Padeep Kumar Rajbansi: The failure of the CA is also the failure of the intellectual class. In the world, the intellectual class is not divided over the political lines. But, here intellectuals bear different political colours and fail to come together on the matter of national interests.

Ananta Raj Poudel: Democracy and liberty should be the inviolable part of the statute to make it workable and sustainable.

Sanju Poudel: Virtually, all institutions have been politicized. The leaders always fail to keep their word.

Laxmi Gurung: I do not agree with the logic that the statute should be written through a commission of experts. The people's participation is necessary in the statute making process. The statute is not sustainable in a country sans political culture. The leaders are jack of all and master of none. The scholars have their big role. They should offer their inputs to them.

Nirupama Yadav: The leaders need to develop their ability to tackle and avoid the foreign interferences.

Laxmi Rawal: The parties adopted majaoritarian method by leaving consensus mode of resolving the political crisis.

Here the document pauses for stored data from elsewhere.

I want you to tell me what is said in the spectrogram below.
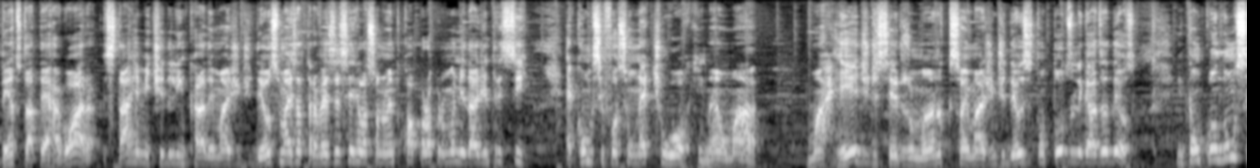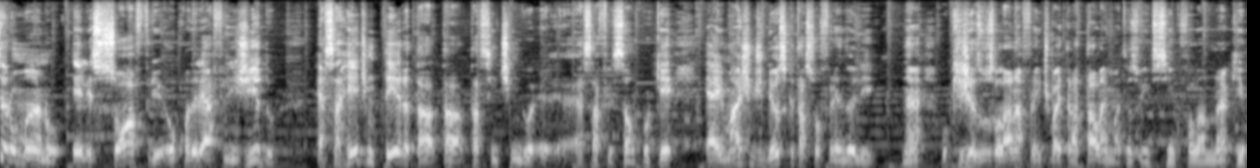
dentro da Terra agora está remetido e linkado à imagem de Deus, mas através desse relacionamento com a própria humanidade entre si. É como se fosse um networking, né? Uma, uma rede de seres humanos que são a imagem de Deus e estão todos ligados a Deus. Então, quando um ser humano ele sofre ou quando ele é afligido, essa rede inteira tá, tá, tá sentindo eh, essa aflição, porque é a imagem de Deus que está sofrendo ali, né? O que Jesus lá na frente vai tratar, lá em Mateus 25, falando, né, que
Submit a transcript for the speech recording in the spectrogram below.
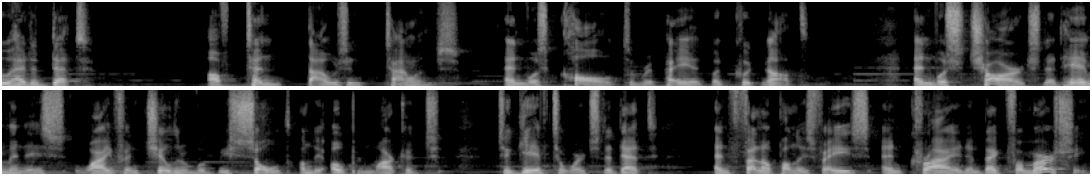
who had a debt of 10 thousand talents and was called to repay it but could not and was charged that him and his wife and children would be sold on the open market to give towards the debt and fell upon his face and cried and begged for mercy.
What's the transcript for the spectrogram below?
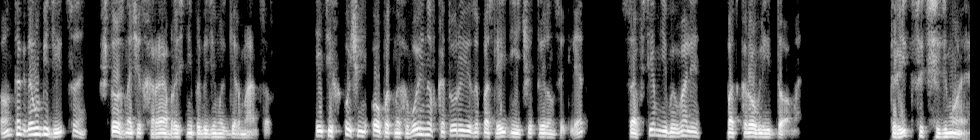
Он тогда убедится, что значит храбрость непобедимых германцев, этих очень опытных воинов, которые за последние 14 лет совсем не бывали под кровлей дома. 37.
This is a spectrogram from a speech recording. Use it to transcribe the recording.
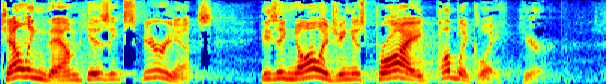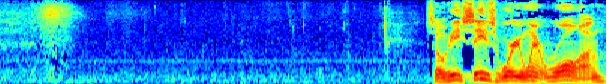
telling them his experience. He's acknowledging his pride publicly here. So he sees where he went wrong.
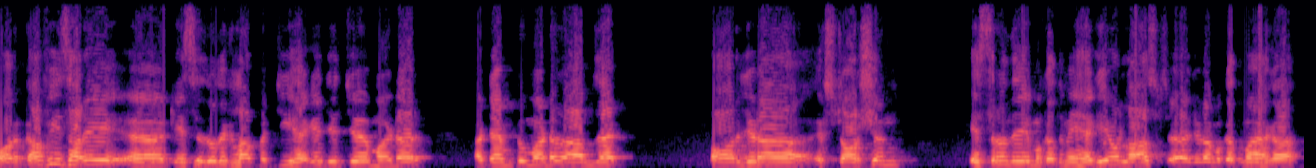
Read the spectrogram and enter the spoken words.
ਔਰ ਕਾਫੀ ਸਾਰੇ ਕੇਸਿਸ ਉਹਦੇ ਖਿਲਾਫ 25 ਹੈਗੇ, ਜਿਸ ਚ murder attempt to murder arms act ਔਰ ਜਿਹੜਾ ਐਕਸਟੋਰਸ਼ਨ ਇਸ ਤਰ੍ਹਾਂ ਦੇ ਮੁਕਦਮੇ ਹੈਗੇ। ਔਰ ਲਾਸਟ ਜਿਹੜਾ ਮੁਕਦਮਾ ਹੈਗਾ,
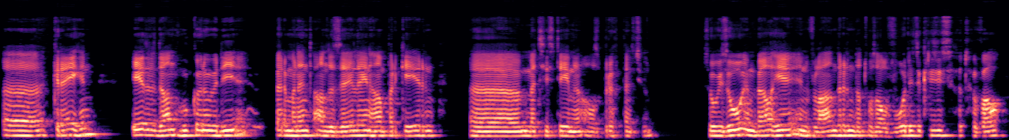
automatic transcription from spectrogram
uh, krijgen? Eerder dan hoe kunnen we die permanent aan de zijlijn gaan parkeren uh, met systemen als brugpensioen. Sowieso in België, in Vlaanderen, dat was al voor deze crisis het geval,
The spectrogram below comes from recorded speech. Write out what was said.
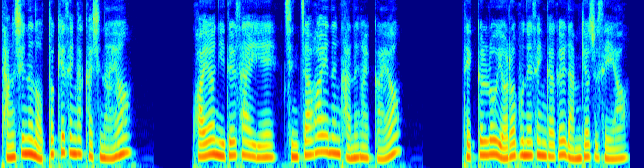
당신은 어떻게 생각하시나요? 과연 이들 사이에 진짜 화해는 가능할까요? 댓글로 여러분의 생각을 남겨주세요.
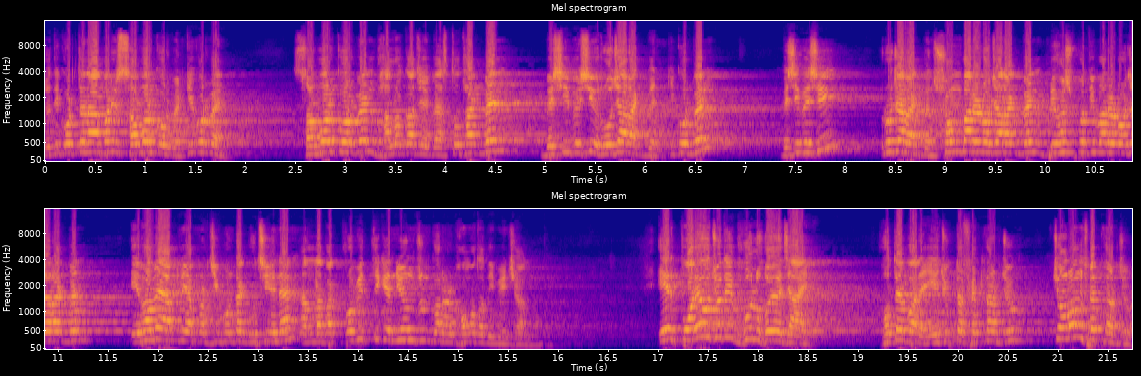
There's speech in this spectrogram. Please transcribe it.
যদি করতে না পারি সবর করবেন। কি করবেন? সবর করবেন, ভালো কাজে ব্যস্ত থাকবেন, বেশি বেশি রোজা রাখবেন। কি করবেন? বেশি বেশি রোজা রাখবেন। সোমবারে রোজা রাখবেন, বৃহস্পতিবারে রোজা রাখবেন। এভাবে আপনি আপনার জীবনটা গুছিয়ে নেন। আল্লাহ পাক প্রবৃত্তিকে নিয়ন্ত্রণ করার ক্ষমতা দিবে ইনশাআল্লাহ। এরপরেও যদি ভুল হয়ে যায়, হতে পারে, এই যুগটা ফেতনার যুগ, চরম ফেতনার যুগ।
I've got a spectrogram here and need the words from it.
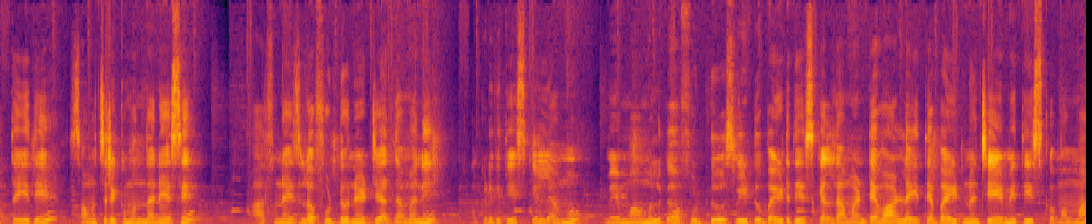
అత్త ఇది సంవత్సరం ముందనేసి ఆర్ఫనైజ్లో ఫుడ్ డొనేట్ చేద్దామని అక్కడికి తీసుకెళ్ళాము. మేము మామూలుగా ఫుడ్ స్వీటు బయట తీసుకెళ్దామంటే వాళ్ళైతే బయట నుంచి ఏమీ తీసుకోమమ్మా.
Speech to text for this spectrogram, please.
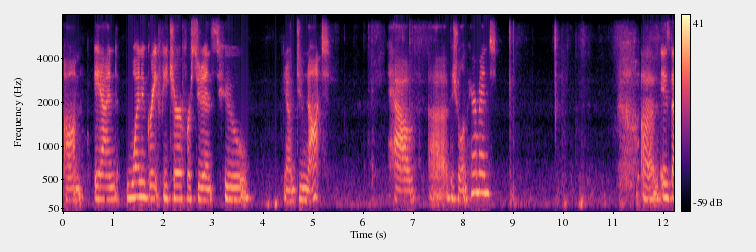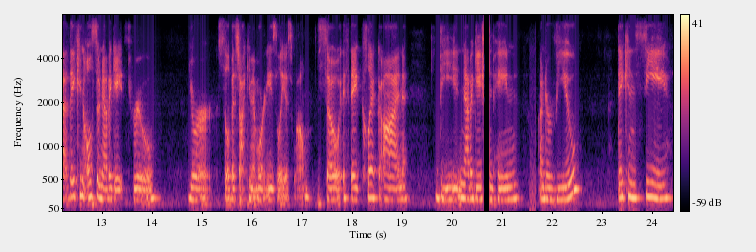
Um, and one great feature for students who you know, do not have uh, visual impairment um, is that they can also navigate through your syllabus document more easily as well. So if they click on the navigation pane under view, they can see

Sher Bahadur KC: The country has plunged into the abyss of political crisis because the four-party leaders are acting as supraconstitutional beings. The need of the time is to implement the interim constitution in letter and spirit. A new political government, including the CPN-M, MJF-Nepal and Federal Socialist Party should be formed. It does not matter even if Regmi leads such a government but he must leave his CJ post. All should rise above the partisan line. It is an irony that we succeeded to orchestrate three revolutions but now we have no constitution at hand.

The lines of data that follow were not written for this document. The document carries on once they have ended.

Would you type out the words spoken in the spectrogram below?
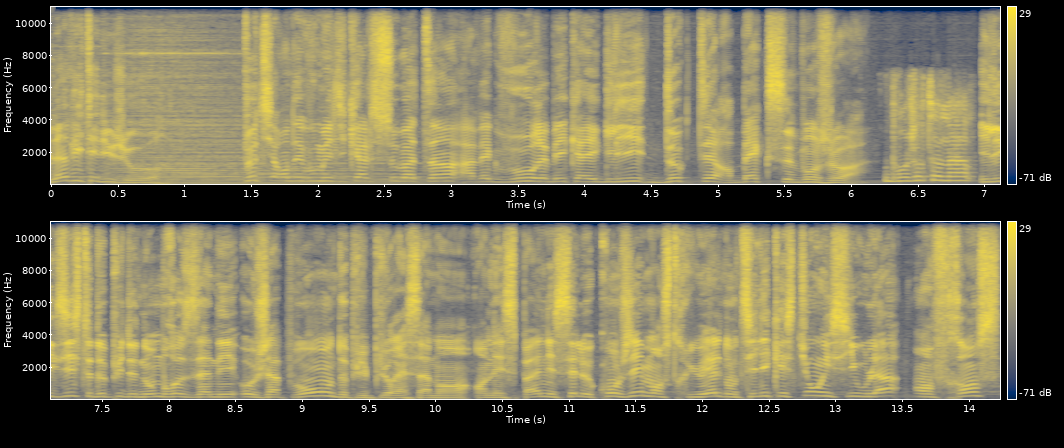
l'invité du jour. Petit rendez-vous médical ce matin avec vous, Rebecca Egli, docteur Bex, bonjour. Bonjour Thomas. Il existe depuis de nombreuses années au Japon, depuis plus récemment en Espagne, c'est le congé menstruel dont il est question ici ou là en France.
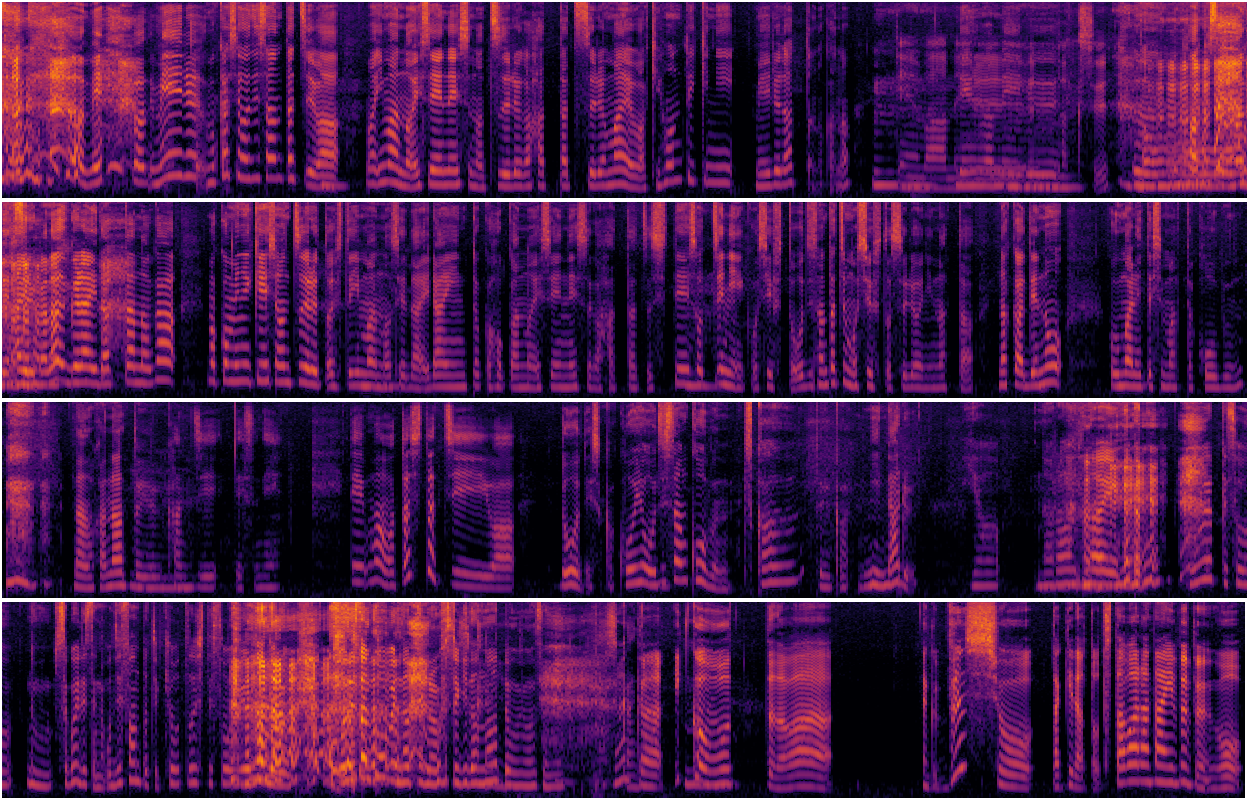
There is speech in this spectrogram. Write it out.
そうね。こうメール昔おじさんたちは、まあ、今の SNS のツールが発達する前は基本的にメールだったのかな、うん。電話メール電話メールファックス。うん、ファックスまで入るかなぐらいだったのが、まあ、コミュニケーションツールとして今の世代 LINE とか他の SNS が発達して、うん。そっちにこうシフトおじさんたちもシフトするようになった中でのこう生まれてしまった構文 なのかなという感じですね。でまあ私たちはどうですか？こういうおじさん構文使うというかになる？いやならない。なんかどうやってそうでもすごいですよね。おじさんたち共通してそういうなんだろう。おじさん神戸になってるの不思議だなって思いますね。なんか一個思ったのは、なんか文章だけだと伝わらない部分を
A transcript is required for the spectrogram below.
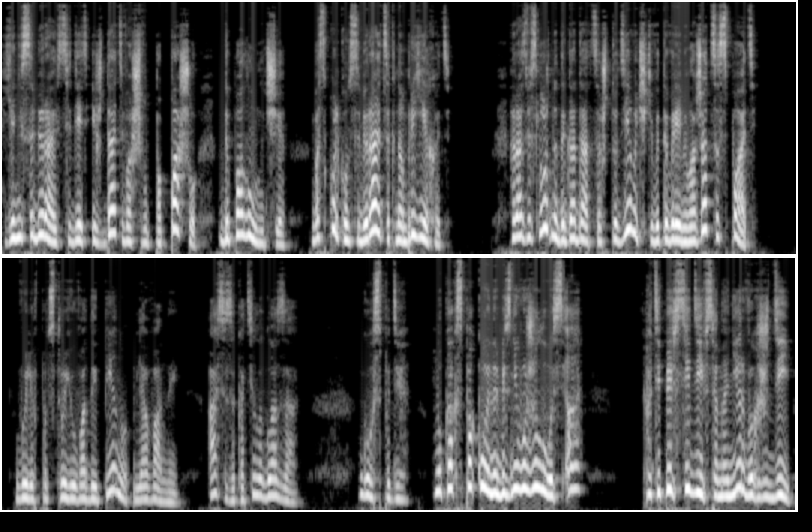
«Я не собираюсь сидеть и ждать вашего папашу до полуночи. Во сколько он собирается к нам приехать?» Разве сложно догадаться, что девочки в это время ложатся спать? Вылив под струю воды пену для ванной, Ася закатила глаза. Господи, ну как спокойно без него жилось, а? А теперь сиди вся на нервах, жди,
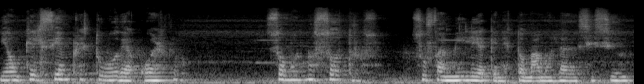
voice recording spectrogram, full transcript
Y aunque él siempre estuvo de acuerdo, somos nosotros, su familia, quienes tomamos la decisión.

Hari Shankar Chankhu: There is a constitutional vacuum. We should draft the new statute with the participation of all parties. It must be based on the people's verdict. The statute, written under the guidance and interference of the foreigners, could not be operable. We must keep vigil on the intervention of external elements.

Bidhya Kishor Ray: We have landed in a very difficult situation. Based on the rule of law, all should move ahead for the forward-looking changes in the country.

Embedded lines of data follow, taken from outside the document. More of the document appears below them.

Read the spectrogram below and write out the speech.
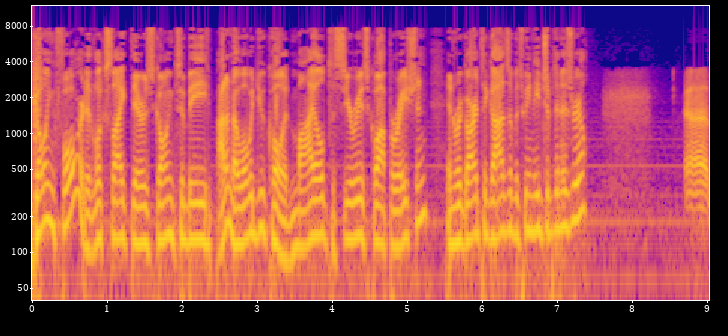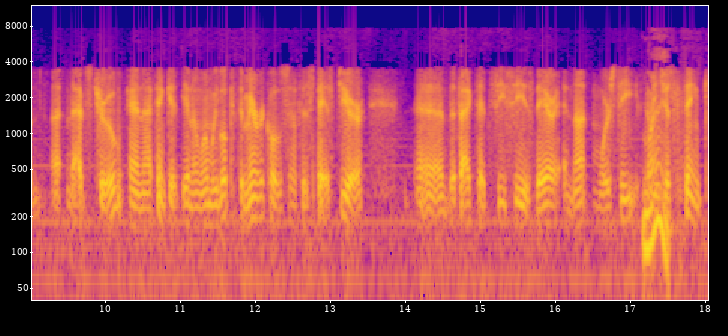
going forward, it looks like there's going to be I don't know what would you call it, mild to serious cooperation in regard to Gaza between Egypt and Israel. Uh, uh, that's true, and I think it, you know when we look at the miracles of this past year, uh, the fact that Sisi is there and not Morsi. I Right. mean, just think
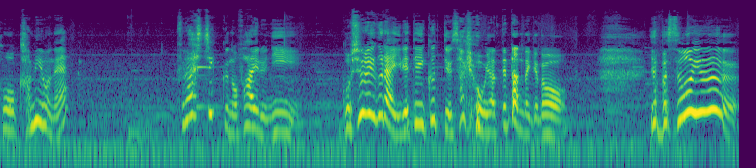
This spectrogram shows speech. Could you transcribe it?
こう紙をねプラスチックのファイルに5種類ぐらい入れていくっていう作業をやってたんだけどやっぱそういう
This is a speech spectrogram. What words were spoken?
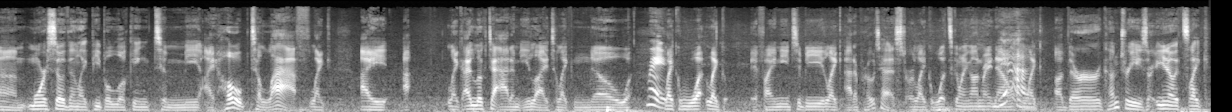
um, more so than like people looking to me. I hope to laugh. Like I, I like I look to Adam Eli to like know, Right. Like what, like if I need to be like at a protest or like what's going on right now Yeah. in like other countries or you know, it's like,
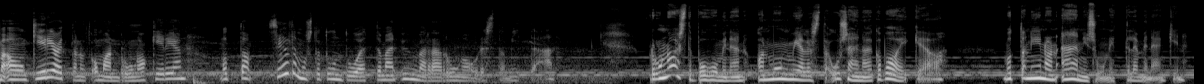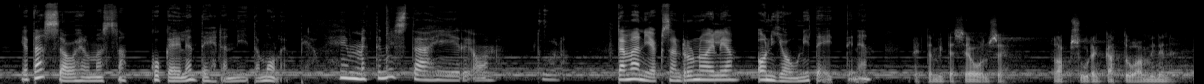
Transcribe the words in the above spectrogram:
Mä oon kirjoittanut oman runokirjan, mutta silti musta tuntuu, että mä en ymmärrä runoudesta mitään. Runoista puhuminen on mun mielestä usein aika vaikeaa, mutta niin on äänisuunnitteleminenkin. Ja tässä ohjelmassa kokeilen tehdä niitä molempia. Hemmetti, mistä hiiri on tuolla? Tämän jakson runoilija on Jouni Teittinen, että mitä se on se lapsuuden katoaminen.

Conclusions

  • The constitution is a document of trust and faith, and it requires the democratic culture to be properly functional and sustainable,
  • A committee of experts should draft the constitution and gets it endorsed from the CA or referendum,
  • Constitutionalism requires legislative enlightenment of both Nepali leaders and ordinary citizens,
  • The clash between capitalism and communism led to a stellar conflict between market materialism and dialectical materialism, gravitating towards the drivers of geopolitical conflict to erode its golden means, the middle way,
  • It is not the rule of law but the muscle powers are ruling the roost, pushing the country into the statutelessness and the spirit of independence judiciary has been destroyed,
  • The country has plunged into the abyss of political crisis because the four-party leaders are acting as supra-constitutional beings,
  • The UCPN-M should have been more responsible to implement its agenda of constitution making through CA but it was driven by other exterior motives and neglected it at the crucial moment,
  • The main reason behind the failure of the CA was to take it as panacea to resolve all the problems of the country,
  • The external forces want Nepal to move on their own terms, creating series of constitutional fiascos,
  • The Maoists were allowed to carry out their armed activities openly from the Indian soil against the constitutional system founded by the 1990 constitution after it pledged not to harm its critical interests,
  • The statute, written under the guidance and interference of the foreigners, could not be sustainable
 
Copyright©2001. Friedrich Ebert Stiftung, Nepal Office
The information on this site is subject to a
disclaimer and copyright notice.